Tuesday, October 20, 2009

Theistic evolution and intelligent design (part 2): what is theistic evolution?

Last time I rambled about this topic, I remarked on an article describing the Catholic position on cosmic and biological evolution. At the end of that post, I said that neither Theistic evolutionists nor Intelligent design proponents have it right, and that I would have to go into deeper detail about exactly what "Theistic evolution" and "intelligent design" mean, in this context.

In this post, I'll talk about what seems to me to be the most commonly held aspects of theistic evolution. Although, I admit that these may not in fact be the most commonly held, but only appear to be that way because they are held by the loudest proponents.

In summary, it seems that theistic evolutionists are only a step away from deistic evolutionists. Deism, in contrast to theism, is the view that a god or gods created the universe, but sits back and watches as everything unfolds, with little or no participation or intervention. Most theistic evolutionists would adamantly claim that this is not their stance...adopting such a stance would deny the deity of Christ, for example. But it seems proponents of theistic evolution are uncomfortable with the idea that God had a hand in any sort of physical, chemical, or biological process perhaps up until the time of Abraham, and maybe even after. (Again, they would not deny that God specially sought after a relationship with humans.)

Here's an example: a quote from Ken Miller, a quite famous theistic evolutionist and professor of biology at Brown University (and author of "Finding Darwin's God" and "Only a Theory"). He said, "Why would God have to break the laws of physics that He created?" In other words, if God directly intervened in the history of the universe for creation purposes, that would go outside the laws of physics. But God is the author of the laws of physics. Why couldn't He have just set everything up at the beginning so everything would play out as he wanted it?
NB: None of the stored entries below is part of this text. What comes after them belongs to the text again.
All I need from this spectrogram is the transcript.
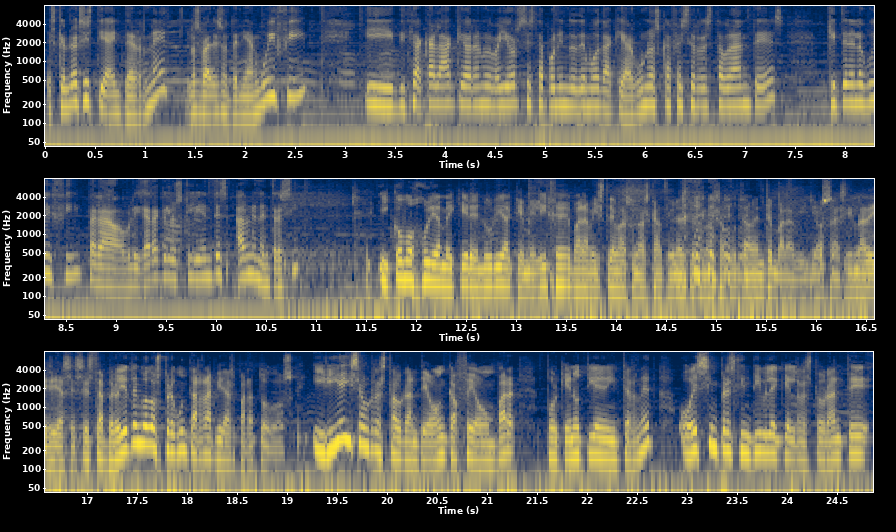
es que no existía internet, los bares no tenían wifi y dice Acala que ahora en Nueva York se está poniendo de moda que algunos cafés y restaurantes quiten el wifi para obligar a que los clientes hablen entre sí. Y como Julia me quiere, Nuria, que me elige para mis temas unas canciones que son absolutamente maravillosas. Y una de ellas es esta. Pero yo tengo dos preguntas rápidas para todos. ¿Iríais a un restaurante o a un café o a un bar porque no tienen internet? ¿O es imprescindible que el restaurante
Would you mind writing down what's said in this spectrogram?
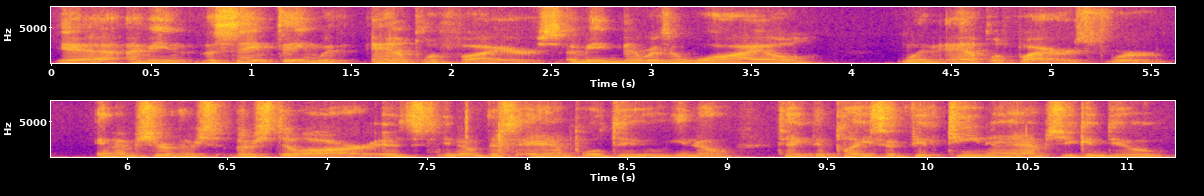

There is more to this story, though. Miller's stance in his second book, "Only a Theory", is that a creationist God, who intervenes over the course of history, specifically in creating new life forms throughout the history of the earth, would be a bumbling, mistake-prone God. Consider all of the plant and animal species that have gone extinct over the last 500+ million years. It would seem like a creationist, intervening God just couldn't get it right.

I don't see how adopting a near-deistic point of view saves you from this precipice, though. Theistic evolutionists, as far as I can tell, still affirm the sovereignty of God, it's just that His plan was enacted from the get go and required little-to-no "midcourse corrections", as it were. In that case, given all of the life that has arisen and gone extinct, wouldn't a theistic evolutionary God also seem to be not "getting it right?"

So here's the beef I have with theistic evolution. I would argue that a theistic evolutionary point of view may be scientifically tenable, but it's full of philosophical loopholes. If we dig really deep into its philosophical tenets, we find that either we believe that human existence is an evolutionary accident (thereby denying the sovereignty of God), or it is part of God's initial, divine, cosmic plan. If we take the second to be true, and follow it to its logical, philosophical conclusions, then every life form that lived and died on this planet was part of a grand design by the cosmic Designer Himself. This further implies that life was indeed designed, a position that every proponent of theistic evolution would be uncomfortable with (at least, upon inference from hearing many theistic evolutionists speak).

So, what's the deal?